Honey Bees. Our hard-working, honey-making friends are in a precarious situation, and their future does not look good if we don’t take action. This all-important insect is responsible for the majority of plant pollination (and therefore plant species survival!) and the producer of the best organic and healthy sweetener one can use.
Not only in Texas but across the nation, managed bee populations are suffering extensive losses in numbers. There are many reasons why, but the focus of my article here is what the central Texas property owner can do about the wild population’s survival in their area.
First and foremost, if you have a population on your property (that is not the aggressive Africanized variety), please consider leaving them!
The typical honey bee is little to no threat to the people or pets they live near. As an arborist, I frequently come into contact with bee colonies living in the interior of very large, hollow tree trunks I am engaged in pruning.

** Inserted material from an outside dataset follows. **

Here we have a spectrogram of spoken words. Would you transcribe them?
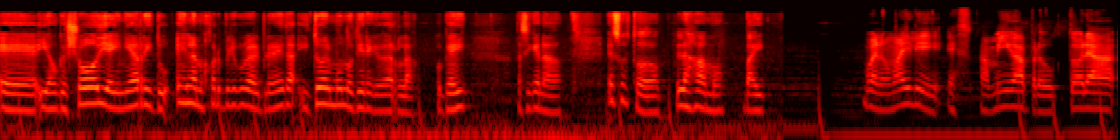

They do not attack me, and though I am wary of the situation I do not fear them and have never been stung. (Wasps are another matter, and I don’t trust them at all!) I also come into regular contact with worker bees while they are collecting nectar when I am engaged in pruning shrubs, with the same safe results.
Second, if an oft-returning guest or someone in the household is allergic and in danger due to the bee presence, there is an alternative solution to the pest control approach.
Why kill the bees with toxic sprays when there are expert bee relocators?!
When selecting someone for this service, look for those registered with the Texas Apiary Inspection Service, such as the following company: www.thebeeplace.com
Third, plant bee-friendly flowers and flowering trees, have a water source (e.g., bird bath), and avoid use of non-systemic pesticides on your landscape plants as much as possible. When selecting flowering plants, choose some varieties that flower in spring and others that flower in the summer.
Fourth, grass-root efforts are greatly needed to petition for both city and county ordinances requiring identification and relocation of bee colonies prior to commercial clearing and to subsidize beekeeper enterprises in strategic locations throughout a region.